I could certainly learn from Spedding. So much of the running I willingly do, I view with negativity. Too long, too short, too slow. Too regularly too something. Essentially, not what I sought in some utopian desire of impossibly perfect performance. Today I ran 35 miles. It is the third longest run of my life. It is the longest I have run on my own. But I wanted to go further. Only 37 or 38, but further, and those missing miles niggle at my consciousness. The run took too long: nearly five-and-half hours. I wanted to be at least 45 minutes quicker. Those minutes darken my soul. My navigation was awful, adding 10 miles to what should have been 25. How can a signed footpath be so confusing? I had even gone to the indulgence of not just carrying maps but using them. I cursed my map-reading oversights.

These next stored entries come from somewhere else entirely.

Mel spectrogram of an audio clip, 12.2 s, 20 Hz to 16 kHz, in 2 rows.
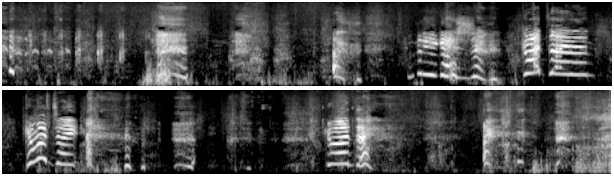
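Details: Bernese Mountain Dog puppies playing and hopping in deep snow on a front lawn after the Blizzard of 2012; a series of short, high, rising-falling yips and whines in bursts between about four and ten seconds, mixed with people talking.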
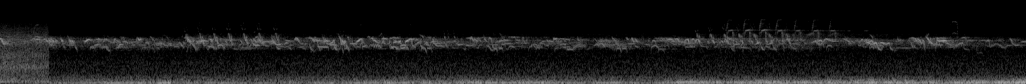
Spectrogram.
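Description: A dense chorus of many short, high chirps overlapping continuously, over a faint low rumble.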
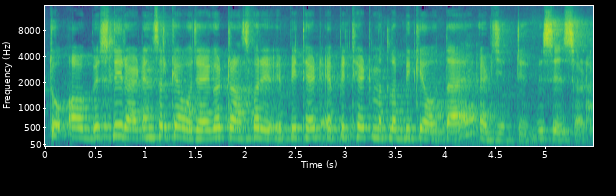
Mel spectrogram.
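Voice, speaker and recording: A woman teacher working through an English exam practice paper, reading each question slowly and then asking and answering it herself, repeating the answer. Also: on the high side, fairly even intonation, a little mellow. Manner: mixes Hindi with English terms, reads questions out slowly. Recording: echoey room.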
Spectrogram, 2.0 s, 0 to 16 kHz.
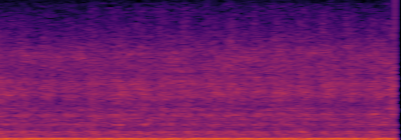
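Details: Freshly rebuilt 5.3 LS V8 on E85 in a Nissan 240SX S14, first start in a cold shop, being put through the gears: smooth even idle with steady low burble, no ticks or knocks; runs healthy.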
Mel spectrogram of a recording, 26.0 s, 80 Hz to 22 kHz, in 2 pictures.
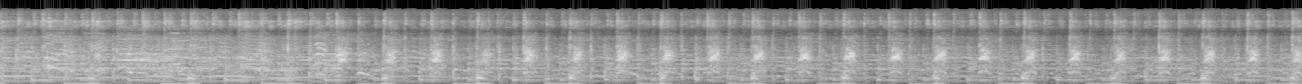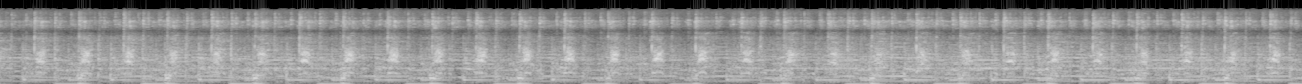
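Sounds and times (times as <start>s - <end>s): drum steady beat: 0.0s - 26.0s
held drone: 0.0s - 26.0s.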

Where does this negativity come from?
A glorious run from Newhaven to Seaford with the sea on my right shoulder. An astonishing glimpse of the Seven Sisters as I ran off Seaford Beacon. Running through fields of oil seed rape, imagining the crop was sunflowers and I was in the south of France. Mile after mile of single track through woodland. Carpets of bluebells. An inquisitive horse. A heron skimming the surface of a river. Travelling 35 miles under my own steam. Being uninjured. Legs that were tired but intact and ready for more. Seeing new places. Learning something about myself and the world around me.
Reasons to be cheerful. You’d think so.

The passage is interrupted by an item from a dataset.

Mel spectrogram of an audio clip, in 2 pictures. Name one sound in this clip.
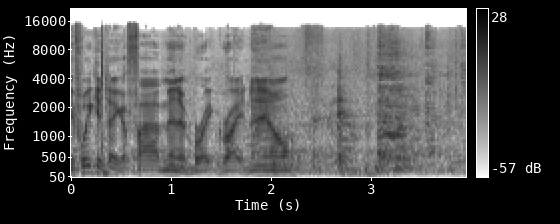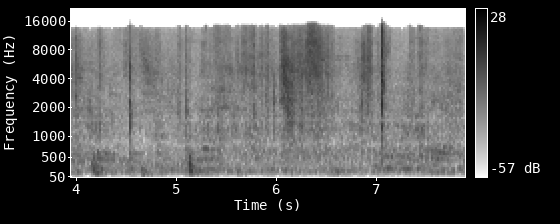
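People murmur and chat in the background.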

Instead, an oppressive ambivalence crushes my running achievements. Not always, but too often. That’s a great shame and I’m sure I’m not alone. I can’t remember ever being satisfied by a performance in a race. I begin the pernickety post-mortem before I’ve even finished. That’s even more of a shame. When I left home this morning, my wife said ‘have fun’ as she very often does before I go running. She understands. She runs. And she’s right. As much as the English teacher in me detests the word ‘fun’ – almost as much as ‘nice’ – I need some perspective. Then, perhaps, I can have a little more fun.
See the confusion here.